From Hazor, we made a brief stop at Abel Beth-Maacah. If you consider yourself a Bible student and don't recognize the name, don't feel bad. It's only mentioned a couple of times, most notably in 2 Samuel 20. Go back and read the story again. (Warning: The story doesn't end well for Sheba.) The location of this city has been known for years, but they have just started initial excavations of the tel this year. I mentioned this in an earlier blog post.

Our next stop was an unexpected bonus. In the First Century BC, Herod the Great erected three temples to Augustus. The first one was at Caesarea Maritima. The second was at Samaria. The third was near Paneion. For years, it was thought that this temple was located at the traditional location of Caesarea Philippi. However, recent excavations at Omrit has cast doubt on that. At Omrit (which is located about three miles from Caeserea Philippi), they have found the ruins of a Roman temple that is similar to the ruins at Caesarea Maritima and Samaria. The site is located along a VERY SKINNY single lane road that a regular car could barely navigate. However, our expert bus driver, Fawzi, was determined. After a few minutes and several near misses of trees, etc, the site was within view. It was fantastic to see it and help us to better understand the time of the first century.

From Omrit, we went to Dan. The city of Dan was originally called Laish until the Danites conquered the city after the conquest. The Danites were originally given land along the Mediterranean coast, but due to their neighbors (Philistines), they decided to relocate to Laish, which they renamed Dan. Dan became a very powerful city in Solomon's time. By the time of the Divided Kingdom, Jeroboam constructed a "high place" so that the nation of Israel could come here to worship the false god Baal. Archaeologists have found the "high place" and I have included a picture of the steps leading up to it.

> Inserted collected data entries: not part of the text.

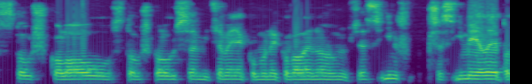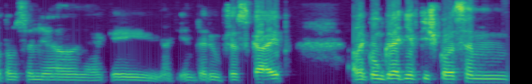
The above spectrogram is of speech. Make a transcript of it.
s tou školou, s tou školou jsem víceméně komunikoval jenom přes, inf, přes e-maily, potom jsem měl nějaký, nějaký interview přes Skype, ale konkrétně v té škole jsem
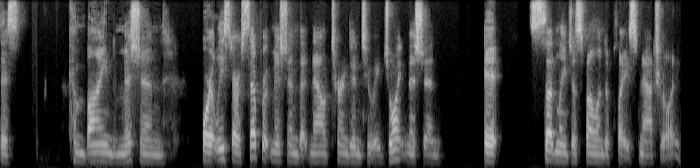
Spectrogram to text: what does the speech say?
this combined mission, or at least our separate mission that now turned into a joint mission, it suddenly just fell into place naturally.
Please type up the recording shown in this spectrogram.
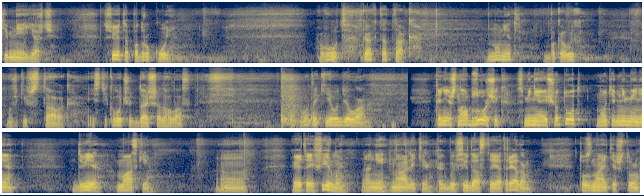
темнее, ярче. Все это под рукой. Вот, как-то так. Но нет боковых мужики вставок. И стекло чуть дальше от глаз. Вот такие вот дела. Конечно, обзорщик с меня еще тот, но тем не менее две маски э, этой фирмы, они на Алике как бы всегда стоят рядом, то знаете, что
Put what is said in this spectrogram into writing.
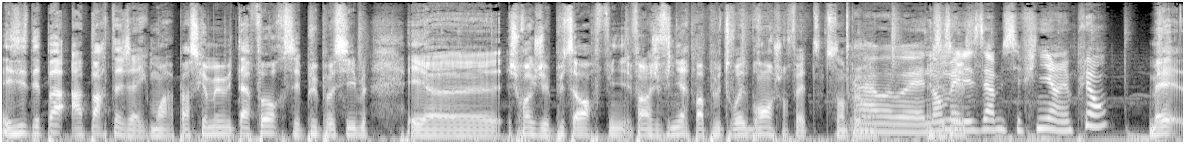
n'hésitez pas à partager avec moi parce que mes métaphores c'est plus possible et euh, je crois que je vais plus savoir finir enfin je vais finir par plus trouver de branche en fait, tout simplement. Ah ouais, ouais. Et Non, mais les armes, c'est fini, rien plus, hein. Mais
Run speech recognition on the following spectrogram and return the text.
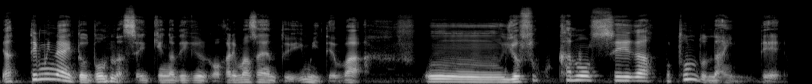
やってみないとどんな政権ができるかわかりませんという意味では、うーん、予測可能性がほとんどないんで、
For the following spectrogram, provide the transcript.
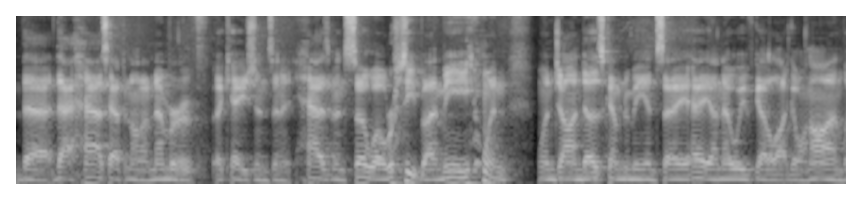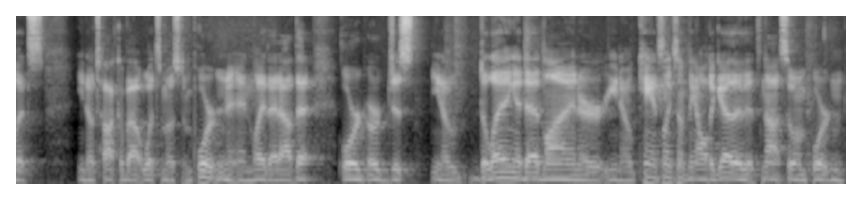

Our next stop was at Caesarea Philippi, where Jesus asked his disciples "…but who do you say that I am?" Peter famously answered, "Thou are the Christ, the Son of the Living God". Ferrell Jenkins spoke to us about the importance of Jesus asking his disciples this question at this location. Seeing the area helps you to understand the true meaning of the conversation.

On our way back to the Galilee area, we drove back through the Golan Heights which is now under Israeli control since the Six-Day War in 1967. For much of the ride, you were right on the border of Syria. How close were we? Well, check out the picture. At one of our stops, I was able to take a picture of a Syrian flag flying in one of their cities.

Finally, we made a brief stop by the Jordan River just north of where it flows into the Sea of Galilee.

Overall, it was a great day. Our boat ride has been rescheduled for tomorrow morning, so we'll try to enjoy that tomorrow. Until then…Shalom.

BONUS: As I understand it, the Third Grade at Athens Bible School is following my blog and mentioning the places I mention in their Bible Class. I thought that I would throw in a bonus picture for all of them. Being in another country is really interesting. You have to deal with different languages, different customs and a different way of life. However, occasionally, you come across something that reminds you at home. That happened at lunch today. We stopped by a familiar restaurant. From the picture, can you guess where we stopped?